I'm afraid I abandoned this book about one fifth of the way in.  I will say straight away the fault is me not the writer, it is just not my sort of book.  I gave up the evening I saw Mission Impossible (No 4) on the telly over Christmas and the two stories became muddled in my mind.  Jerichp's War is very Mission Impossibily,  I stopped at the point a donkey entered the plot.  I am sure something nasty was in store for him and  I would rather not know.  The bit I read was about extreme characters working on their own carrying out highly secret and dangerous tasks that will alter the course of history, except no-one but us will know about them, as it is highly secret.  So if you like that kind of thing you may well like this.  The book is long, so one fifth was actually pretty good going, and it is plot and war technology, not character driven.  The protagonists are introduced just enough to explain why they are there, though I didn't get it.  Why for example would a young attractive graduate risk his life, take life and live undercover in war deprived Yemen rather than being a lawyer, adventure holidaying and drugging or whatever in London.  The people in it are called The Ghost, The Girl, Belcher and Jericho and are archetypes rather than people.  The Archaeologist, (aka The Girl) for example, I mean, which university did she belong to, and NO, under 30 year old women however blond and beautiful (yes she is) don't get to run digs, and where were the diggers and what was she digging anyway? 

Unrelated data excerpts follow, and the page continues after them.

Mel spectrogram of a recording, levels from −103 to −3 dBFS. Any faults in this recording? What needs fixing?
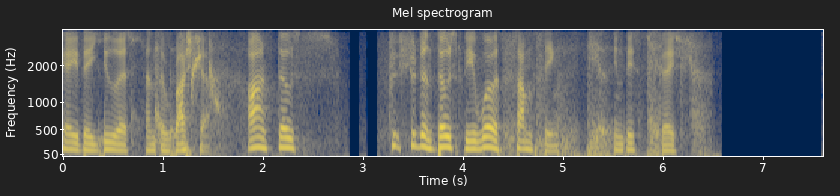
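The speech drops out twice, for 60 ms each, at 0.35–0.41 s and 3.95–4.01 s. Steady noise stands in for it. This is likely sound dropped by the voice detector. The sender judged the sound as background and stopped sending. The receiver filled the gap with comfort noise.

The speech is choppy from 0.68 to 1.85 s, from 2.36 to 3.47 s, and from 4.4 s to the end. Parts of the speech give way to synthetic noise, about 0.75 s, 1 s and 2.5 s in total. This is sound chopped by the voice detector, which likely switched on and off repeatedly.

The call path carries nothing above 4 kHz, which fits G.711 mu-law at 64 kbps.

To prevent this, lower the voice detector's threshold or turn off discontinuous transmission on the sending side.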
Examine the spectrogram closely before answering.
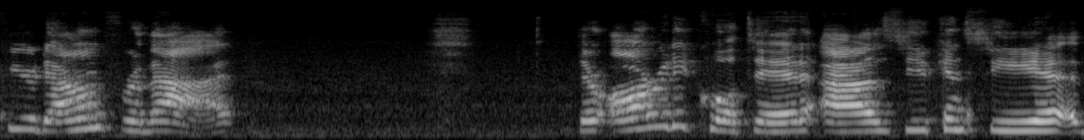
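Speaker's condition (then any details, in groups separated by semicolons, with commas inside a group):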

The author, Gerald Seymour, is very experienced and very successful (he wrote Harry's Game), but I found the style difficult, it is very factual.  You have to read where the wounded man turns left, crawling on his belly, along the ditch, how long the ditch is, about the wire, the recessed doors, cement etc etc he has to negotiate while making an escape.  As I don't care about the wounded man I don't mind if he makes it or not, so this is boring to me.  But ... hands in the air ... I don't read war books.  Its a man's book I guess though I imagine most would find the length daunting and wouldn't pick it up in the first place